On paper, at their root, Chicago's Born Of Osiris seem to be just another generic, Johnny-come-lately to the now exploding-in-popularity "New wave of American death metal" movement. After all, they are comprised of five band members, one for each instrument (guitars, bass, drums, keyboards, vocals), and do bog down in pretty standard 4/4 timing much of the time. Furthermore, their music is riddled with fairly generic-sounding vocals and metalcore-influenced breakdowns.
But B.O.O. differentiate from the vast majority of deathcore groups on today's market in that they pay more attention to the keyboards. Far more than mere window dressing, the group's synth work is, simply put, excelloent, and helps to distance them from the hordes of other tuneless death metal/metalcore bands. In fact, one could even argue the point that Born Of Osiris have as much in common with symphonic black metal than they do with either of the above-named two genres. Couple this increased sense of melodicism and keyboard accents on their sophomoric effort, 2009's "A Higher Place," with the fact that the album also boasts good drumming and exceptionally technical guitar work, and the end result is a pretty darn original sound. (And one that, on the whole, sounds something like a Dimmu Borgir-meets-Nocturnus-meets-Meshuggah-meets-Unearth-meets-Pantera-meets-Fear Factory hybrid.)
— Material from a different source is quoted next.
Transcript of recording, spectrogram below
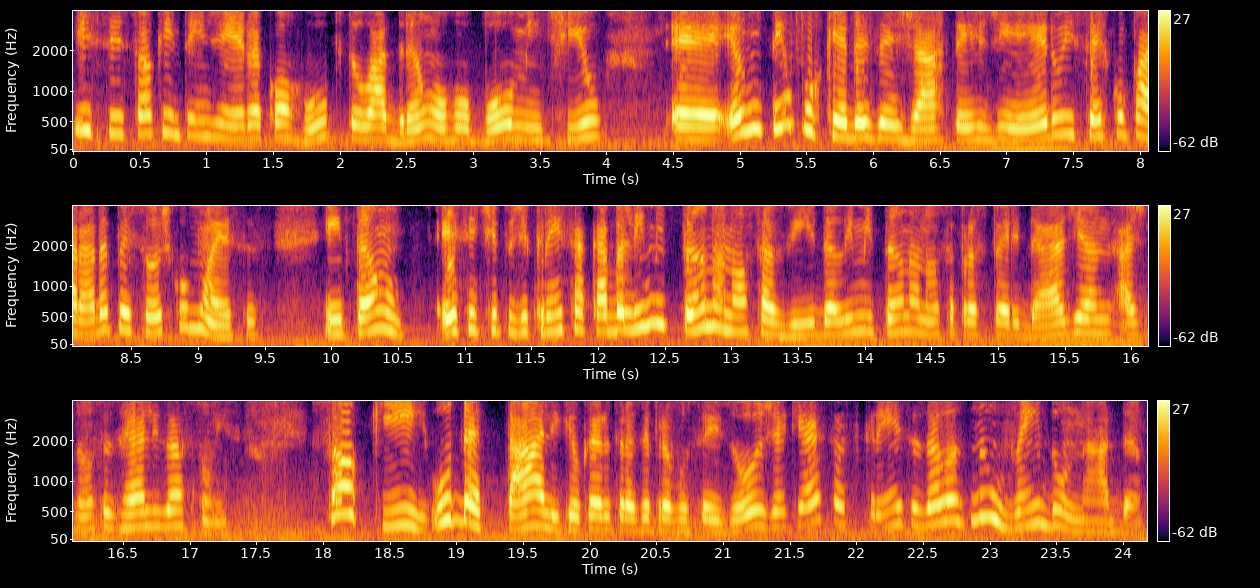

The terrifically ominous and melodic opener that is "Rebirth" (which is laden with lots of keys and techno-industrial-like knick-knacks) sets the stage perfectly for "Elimination," which is almost startling by contrast, at least in terms of brutality and intensity. This pounding and blistering follow-up is centered around fiery thrash riffing, machine gun-fast drumming, thunderous, driving rhythms, and vocal patterns that alternate between freakish high screams and visceral low growls (a la The Black Dahlia Murder). And melody might be only an afterthought, here, but it is prominent enough to provide the mix with some nice texture and nuance in what would otherwise be an all-out trainwreck of brutality. And "The Accountable" continues down this same path, with impeccable double bass and blast beat collages underpinning cast-iron, technical guitar rampages, thus concocting a dizzying give-and-take between the two instruments.
"Now Arise" is another highlight, as it is a cut that evokes vintage Fear Factory, what with its fiery, chugging guitars interlocked in a duel with thunderous double bass kicks. But "Now Arise" differentiates from the works put out by Burton C. Bell and the gang in that it takes a stab at an interlude piece of pure symphonic black metal -- and not a half bad stab at it, too! And operating in similarly-structured fashion, "Starved" opens with some crunching, cascading, Fear Factory-meets-Gojira-esque riffing anchored by intense thrash beat drumming, before allowing some melody to come to the forefront of the mix at around the two-minute mark. This melody is very strong and infectious, and comes in the form of a cool and chilling, black metal-derived keyboard solo. The song climaxes, however, by blending the two styles -- melody and brutality -- into one simultaneous, potent mix, where some tastefully melodic guitar leads are laid elegantly alongside looming keyboard lines, and over taut grindcore blasts.
"Exist" is a technical guitar workout much in the same vein as Psyopus, Necrophagist, and Origin, as it boasts fluid sweeps, technical licks, pinch harmonics, and epic-sounding melodic lead work. And those are, more-or-less, the album's standout tracks, although one must not forget to also mention the inclusion of the bludgeoning and ultra-chunky "Put To Rest," and "Faces Of Death," which marries some more technical riffing with ripping harmonic leads/solos. And, again, some symphonic black metal elements find their way onto the scene, here, too, including utilizing a full choir -- or if not, then something that sounds very similar to it.
Although it cannot be said to be the most essential or life-altering purchase, you would be hard-pressed to find a deathcore record that is more unique than "A Higher Place" in all of 2009. It is the sound of an inventive and original young outfit that has all of the makings it needs in order to be a very successful new band, and one that soars above most of the plain vanilla chug and breakdown-worshipping brigade.